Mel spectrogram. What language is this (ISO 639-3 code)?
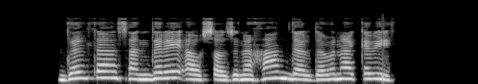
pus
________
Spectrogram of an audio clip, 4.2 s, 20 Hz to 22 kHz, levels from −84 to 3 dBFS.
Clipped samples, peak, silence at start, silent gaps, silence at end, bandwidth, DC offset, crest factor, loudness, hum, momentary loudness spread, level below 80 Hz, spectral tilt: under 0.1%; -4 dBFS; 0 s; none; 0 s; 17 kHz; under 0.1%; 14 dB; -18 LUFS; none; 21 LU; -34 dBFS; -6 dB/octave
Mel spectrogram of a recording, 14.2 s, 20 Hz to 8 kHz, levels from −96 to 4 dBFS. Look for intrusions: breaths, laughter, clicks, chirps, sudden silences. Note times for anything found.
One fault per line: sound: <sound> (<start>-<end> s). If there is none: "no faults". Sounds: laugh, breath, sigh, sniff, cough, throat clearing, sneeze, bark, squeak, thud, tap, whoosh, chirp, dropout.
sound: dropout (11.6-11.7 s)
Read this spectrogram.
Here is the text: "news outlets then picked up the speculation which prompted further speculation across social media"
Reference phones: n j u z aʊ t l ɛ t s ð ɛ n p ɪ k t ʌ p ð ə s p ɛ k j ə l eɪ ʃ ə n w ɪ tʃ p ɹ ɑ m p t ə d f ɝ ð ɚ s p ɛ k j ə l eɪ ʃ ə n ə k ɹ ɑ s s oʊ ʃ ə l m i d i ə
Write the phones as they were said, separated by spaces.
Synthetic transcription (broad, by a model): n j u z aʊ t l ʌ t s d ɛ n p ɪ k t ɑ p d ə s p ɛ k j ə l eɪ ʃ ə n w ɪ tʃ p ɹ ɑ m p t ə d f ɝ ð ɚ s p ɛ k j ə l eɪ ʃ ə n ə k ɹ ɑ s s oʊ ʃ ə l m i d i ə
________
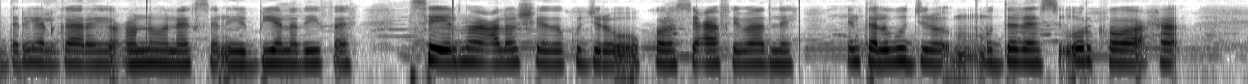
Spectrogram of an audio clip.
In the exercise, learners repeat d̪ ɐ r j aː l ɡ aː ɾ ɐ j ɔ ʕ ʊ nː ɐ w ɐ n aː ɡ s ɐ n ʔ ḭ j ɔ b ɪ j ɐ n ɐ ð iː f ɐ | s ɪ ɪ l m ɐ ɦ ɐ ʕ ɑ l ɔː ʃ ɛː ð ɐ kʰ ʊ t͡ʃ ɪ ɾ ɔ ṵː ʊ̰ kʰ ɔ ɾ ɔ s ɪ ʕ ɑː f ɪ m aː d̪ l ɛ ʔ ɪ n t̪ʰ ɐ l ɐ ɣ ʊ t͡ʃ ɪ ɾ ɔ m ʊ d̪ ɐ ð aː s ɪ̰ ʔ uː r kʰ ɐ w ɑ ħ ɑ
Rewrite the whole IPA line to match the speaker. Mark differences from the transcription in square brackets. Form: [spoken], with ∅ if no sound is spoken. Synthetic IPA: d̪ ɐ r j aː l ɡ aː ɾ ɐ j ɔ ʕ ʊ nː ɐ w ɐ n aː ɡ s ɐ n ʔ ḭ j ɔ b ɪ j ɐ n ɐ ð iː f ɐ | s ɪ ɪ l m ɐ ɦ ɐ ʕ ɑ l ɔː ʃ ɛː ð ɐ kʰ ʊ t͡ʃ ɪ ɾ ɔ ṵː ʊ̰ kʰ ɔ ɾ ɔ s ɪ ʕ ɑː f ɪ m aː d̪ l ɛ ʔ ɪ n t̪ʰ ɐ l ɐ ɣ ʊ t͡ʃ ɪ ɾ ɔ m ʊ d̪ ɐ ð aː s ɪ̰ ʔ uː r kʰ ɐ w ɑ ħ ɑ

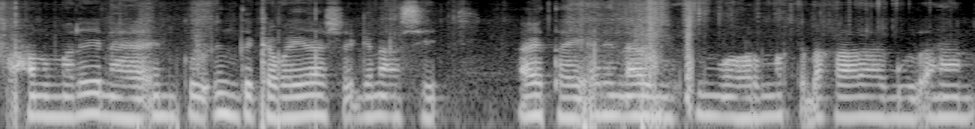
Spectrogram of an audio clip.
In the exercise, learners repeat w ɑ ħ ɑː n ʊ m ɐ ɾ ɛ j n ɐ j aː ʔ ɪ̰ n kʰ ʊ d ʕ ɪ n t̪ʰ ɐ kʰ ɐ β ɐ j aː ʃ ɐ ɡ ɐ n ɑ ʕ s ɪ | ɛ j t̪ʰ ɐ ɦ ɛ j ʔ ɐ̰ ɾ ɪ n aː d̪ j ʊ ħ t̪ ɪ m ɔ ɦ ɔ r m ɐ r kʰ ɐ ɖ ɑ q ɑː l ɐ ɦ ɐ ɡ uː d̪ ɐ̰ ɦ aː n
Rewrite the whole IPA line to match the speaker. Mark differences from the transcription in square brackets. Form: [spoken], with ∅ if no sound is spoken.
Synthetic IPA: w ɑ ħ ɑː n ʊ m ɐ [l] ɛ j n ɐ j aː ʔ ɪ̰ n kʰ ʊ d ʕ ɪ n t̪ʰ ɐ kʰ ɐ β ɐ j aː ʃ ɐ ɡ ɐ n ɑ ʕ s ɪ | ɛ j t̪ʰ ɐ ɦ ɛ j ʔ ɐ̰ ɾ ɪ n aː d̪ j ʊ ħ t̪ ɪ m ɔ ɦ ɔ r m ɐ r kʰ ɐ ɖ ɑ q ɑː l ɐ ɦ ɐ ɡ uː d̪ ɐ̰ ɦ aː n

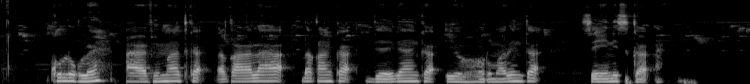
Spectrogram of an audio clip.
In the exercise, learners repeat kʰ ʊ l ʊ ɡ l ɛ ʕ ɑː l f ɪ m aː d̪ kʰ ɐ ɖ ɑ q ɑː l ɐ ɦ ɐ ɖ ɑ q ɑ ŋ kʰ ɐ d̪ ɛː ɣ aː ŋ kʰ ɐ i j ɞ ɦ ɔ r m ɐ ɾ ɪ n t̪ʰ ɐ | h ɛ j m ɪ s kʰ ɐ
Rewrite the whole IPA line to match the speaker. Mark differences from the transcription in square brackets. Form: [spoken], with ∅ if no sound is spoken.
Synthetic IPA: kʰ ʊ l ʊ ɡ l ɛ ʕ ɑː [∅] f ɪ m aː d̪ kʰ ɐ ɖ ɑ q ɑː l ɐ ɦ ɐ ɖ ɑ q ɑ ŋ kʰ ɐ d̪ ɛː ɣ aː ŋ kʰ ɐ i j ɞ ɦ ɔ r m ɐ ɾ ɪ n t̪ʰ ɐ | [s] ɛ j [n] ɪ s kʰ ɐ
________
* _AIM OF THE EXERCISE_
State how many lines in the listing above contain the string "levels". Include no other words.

* _ANSWER TO THE PROBLEM_
2